Each record that follows should be repeated exactly, minus any images.

Top of SUPPLIED RECORDS

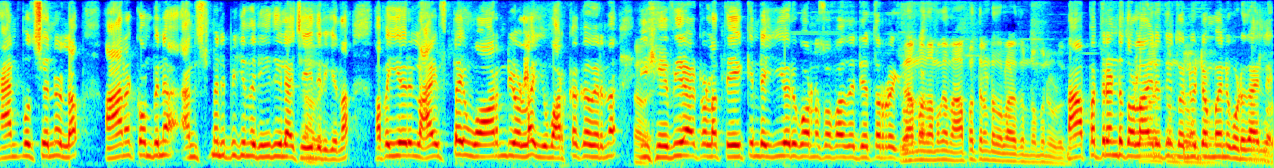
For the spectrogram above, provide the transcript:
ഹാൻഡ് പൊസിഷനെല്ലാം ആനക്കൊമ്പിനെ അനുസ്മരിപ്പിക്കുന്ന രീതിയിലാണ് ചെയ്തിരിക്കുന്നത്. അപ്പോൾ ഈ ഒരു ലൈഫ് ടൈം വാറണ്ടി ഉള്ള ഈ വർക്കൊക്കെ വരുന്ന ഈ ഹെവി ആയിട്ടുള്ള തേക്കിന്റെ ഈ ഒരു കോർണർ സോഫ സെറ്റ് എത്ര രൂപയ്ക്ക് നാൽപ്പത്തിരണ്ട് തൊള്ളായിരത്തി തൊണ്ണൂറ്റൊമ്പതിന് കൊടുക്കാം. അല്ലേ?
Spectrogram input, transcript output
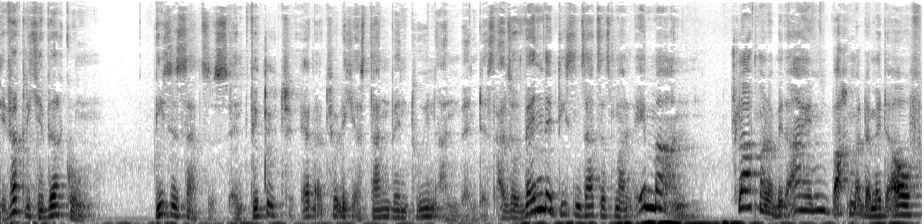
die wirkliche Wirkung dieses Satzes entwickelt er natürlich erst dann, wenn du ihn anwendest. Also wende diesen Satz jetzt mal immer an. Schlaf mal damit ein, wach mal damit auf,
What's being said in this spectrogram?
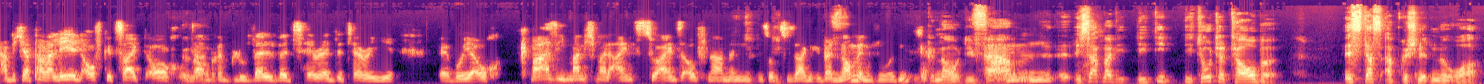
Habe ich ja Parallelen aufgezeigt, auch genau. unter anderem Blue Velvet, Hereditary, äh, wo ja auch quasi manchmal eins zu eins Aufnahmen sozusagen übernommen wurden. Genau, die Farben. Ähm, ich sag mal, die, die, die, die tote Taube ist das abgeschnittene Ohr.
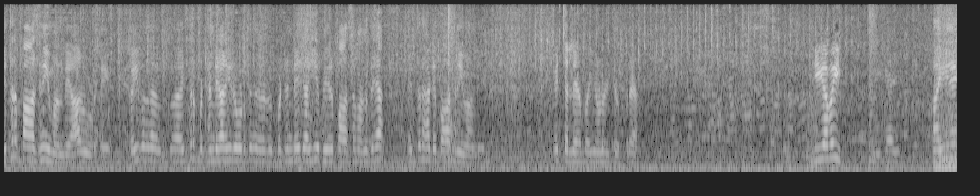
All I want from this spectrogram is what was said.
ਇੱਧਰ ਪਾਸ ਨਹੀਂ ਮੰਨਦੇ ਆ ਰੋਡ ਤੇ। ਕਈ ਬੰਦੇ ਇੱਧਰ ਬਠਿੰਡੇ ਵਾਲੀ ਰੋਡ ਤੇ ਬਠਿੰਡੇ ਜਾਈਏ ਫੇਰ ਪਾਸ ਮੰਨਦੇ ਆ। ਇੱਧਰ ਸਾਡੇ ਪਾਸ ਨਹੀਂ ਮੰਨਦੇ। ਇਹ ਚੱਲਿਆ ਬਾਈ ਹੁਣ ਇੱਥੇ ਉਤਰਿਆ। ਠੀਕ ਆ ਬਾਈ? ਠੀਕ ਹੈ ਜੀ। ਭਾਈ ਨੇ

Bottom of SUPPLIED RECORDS

RESULT OF THIS TASK:
For the spectrogram above, provide the transcript:
ഹാൻഡ് പൊസിഷനെല്ലാം ആനക്കൊമ്പിനെ അനുസ്മരിപ്പിക്കുന്ന രീതിയിലാണ് ചെയ്തിരിക്കുന്നത്. അപ്പോൾ ഈ ഒരു ലൈഫ് ടൈം വാറണ്ടി ഉള്ള ഈ വർക്കൊക്കെ വരുന്ന ഈ ഹെവി ആയിട്ടുള്ള തേക്കിന്റെ ഈ ഒരു കോർണർ സോഫ സെറ്റ് എത്ര രൂപയ്ക്ക് നാൽപ്പത്തിരണ്ട് തൊള്ളായിരത്തി തൊണ്ണൂറ്റൊമ്പതിന് കൊടുക്കാം. അല്ലേ?
Spectrogram input, transcript output
die wirkliche Wirkung dieses Satzes entwickelt er natürlich erst dann, wenn du ihn anwendest. Also wende diesen Satz jetzt mal immer an. Schlaf mal damit ein, wach mal damit auf,
What's being said in this spectrogram?
Habe ich ja Parallelen aufgezeigt, auch genau. unter anderem Blue Velvet, Hereditary, äh, wo ja auch quasi manchmal eins zu eins Aufnahmen sozusagen übernommen wurden. Genau, die Farben. Ähm, ich sag mal, die, die, die, die tote Taube ist das abgeschnittene Ohr.
All I want from this spectrogram is what was said.
ਇੱਧਰ ਪਾਸ ਨਹੀਂ ਮੰਨਦੇ ਆ ਰੋਡ ਤੇ। ਕਈ ਬੰਦੇ ਇੱਧਰ ਬਠਿੰਡੇ ਵਾਲੀ ਰੋਡ ਤੇ ਬਠਿੰਡੇ ਜਾਈਏ ਫੇਰ ਪਾਸ ਮੰਨਦੇ ਆ। ਇੱਧਰ ਸਾਡੇ ਪਾਸ ਨਹੀਂ ਮੰਨਦੇ। ਇਹ ਚੱਲਿਆ ਬਾਈ ਹੁਣ ਇੱਥੇ ਉਤਰਿਆ। ਠੀਕ ਆ ਬਾਈ? ਠੀਕ ਹੈ ਜੀ। ਭਾਈ ਨੇ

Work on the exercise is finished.